In recent years two branches of mathematics, computation and statistical analysis, have helped settle some bitter and long-running disputes in the area of Chaucer’s metrics. First Gasparov developed a statistical technique, probability modelling, that compared accentual configurations in verse with those found in prose, and thereby established that the Italian endecasillabo should be classified as intermediate between syllabic and stress-syllabic. 1 Since Chaucer borrowed so much from Boccaccio, this clearly has implications on the typology of the English poet’s long-line metre. Then the computer-based analysis of Barber and Barber established beyond doubt that Chaucer’s long-line is decasyllabic and that some word-final schwas count as syllables (however archaic that may have sounded at the end of the fourteenth century). 2 My own contribution to this statistical work was to apply the principle of probability modelling to Chaucer’s long-line verse; this produced a conclusion on accentuation that was as clear as that of Barber and Barber on syllable count: Chaucer, unlike any previous poet before him, in any language, avoided placing prominent syllables in odd-numbered positions in the line (except the first). In other words, he invented the metre we call the iambic pentameter. 3
The iambic pentameter can be defined simply and economically in terms of the parameters of Hanson and Kiparsky. 4 Its template has ten positions and is right-strong; if we denote weak and strong positions by the binary digits 0 and 1, respectively, the iambic pentameter is: 0 1 0 1 0 1 0 1 0 1. Its correspondence rules are as follows: the maximum size of a position is one syllable, 5 although the final strong position in the line may also contain an extrametrical unprominent syllable; 6 no weak position in the line, other than the initial one, may contain a prominent syllable. 7 Prominence in this metre is defined as “having a lexically determined greater stress than either of its neighbours”; or, in the terms of Hanson and Kiparsky, “weak positions are constrained from containing the strong syllables of polysyllabic words.” 8 [End Page 269]
It should, of course, be no surprise that Chaucer decided to compose his mature works in decasyllables; the content of his verse makes it clear that Chaucer knew well both French and Italian decasyllabic poems.

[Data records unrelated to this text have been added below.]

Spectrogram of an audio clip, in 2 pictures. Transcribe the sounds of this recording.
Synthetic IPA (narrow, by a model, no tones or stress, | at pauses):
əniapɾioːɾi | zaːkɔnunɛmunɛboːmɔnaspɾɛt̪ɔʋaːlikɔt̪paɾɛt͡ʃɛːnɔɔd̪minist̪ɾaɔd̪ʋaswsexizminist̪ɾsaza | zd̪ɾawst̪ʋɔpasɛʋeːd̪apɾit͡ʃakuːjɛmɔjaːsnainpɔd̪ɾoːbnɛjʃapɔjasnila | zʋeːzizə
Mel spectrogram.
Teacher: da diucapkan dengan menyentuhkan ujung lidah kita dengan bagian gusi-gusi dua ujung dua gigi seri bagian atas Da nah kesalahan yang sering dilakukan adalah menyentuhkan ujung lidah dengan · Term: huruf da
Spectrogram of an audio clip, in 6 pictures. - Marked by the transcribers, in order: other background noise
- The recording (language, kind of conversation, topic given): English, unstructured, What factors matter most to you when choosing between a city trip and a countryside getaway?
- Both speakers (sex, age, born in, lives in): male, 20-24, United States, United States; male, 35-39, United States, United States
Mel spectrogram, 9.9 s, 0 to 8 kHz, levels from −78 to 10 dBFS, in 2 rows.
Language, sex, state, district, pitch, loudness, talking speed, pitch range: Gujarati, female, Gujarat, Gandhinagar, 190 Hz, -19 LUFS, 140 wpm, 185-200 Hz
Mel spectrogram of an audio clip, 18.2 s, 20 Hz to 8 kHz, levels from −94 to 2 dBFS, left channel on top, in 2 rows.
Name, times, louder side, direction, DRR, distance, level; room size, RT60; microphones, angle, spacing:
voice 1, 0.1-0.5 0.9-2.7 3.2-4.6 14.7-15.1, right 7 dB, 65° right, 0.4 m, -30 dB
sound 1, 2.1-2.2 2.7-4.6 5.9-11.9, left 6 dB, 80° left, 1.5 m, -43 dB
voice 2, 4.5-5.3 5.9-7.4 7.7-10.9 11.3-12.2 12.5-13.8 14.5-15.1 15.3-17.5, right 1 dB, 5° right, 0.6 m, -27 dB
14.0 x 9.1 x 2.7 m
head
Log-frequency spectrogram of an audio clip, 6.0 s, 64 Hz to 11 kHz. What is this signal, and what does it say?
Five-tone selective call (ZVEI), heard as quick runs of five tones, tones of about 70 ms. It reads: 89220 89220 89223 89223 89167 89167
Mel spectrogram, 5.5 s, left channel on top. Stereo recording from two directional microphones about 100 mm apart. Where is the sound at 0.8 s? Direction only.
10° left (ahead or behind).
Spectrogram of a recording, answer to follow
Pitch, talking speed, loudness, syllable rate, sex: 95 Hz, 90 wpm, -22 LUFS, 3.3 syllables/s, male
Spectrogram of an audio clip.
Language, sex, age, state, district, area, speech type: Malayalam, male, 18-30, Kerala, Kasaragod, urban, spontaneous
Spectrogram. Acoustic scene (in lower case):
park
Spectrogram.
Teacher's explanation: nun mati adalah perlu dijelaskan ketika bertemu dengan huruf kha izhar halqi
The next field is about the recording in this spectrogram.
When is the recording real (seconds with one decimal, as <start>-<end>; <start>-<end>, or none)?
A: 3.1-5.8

The remarkable fact is that Chaucer composed decasyllables such as no one previously had written (iambic pentameters), and it is important to trace the source of his innovation. The present article aims to do this by a qualitative analysis of decasyllable types, as defined by the interaction of metrical and grammatical structures within the line: caesurae (the traditional term) or the boundaries of cola (the term now used by linguisticians). 9 But, before conducting my analysis, I wish to recapitulate some important points in the history of both the decasyllable and Chaucer’s poetic apprenticeship (the “craft so long to lerne” of my title).
The earliest surviving decasyllables in a modern Romance language are found in the French Vie de Saint Alexis and the Occitan Boecis, and both date from the first quarter of the eleventh century. 10 The correspondence rules of this early vers de dix made it equivalent to two independent shorter lines: they prohibited the same word from supplying the syllables in positions 4 and 5, and stipulated that both positions 4 and 10 must contain a stressed syllable (and may also contain an extrametrical syllable). The shorthand used by French metrists to describe this line is 4M/F + 6M/F. 11 Other variants of the vers de dix have survived from only slightly later that were 5M/F + 5M/F or 6M/F + 4M/F, but no French poem mixes the variants. It should be noted that an extrametrical syllable at the caesura (4F) made the actual number of syllables (to the last stress in the line) eleven, not ten. The transformation of the two-part (4 + 6) line into a unified line (of 10) was achieved by writers of lyrics to be set to music. Because having a regular number of...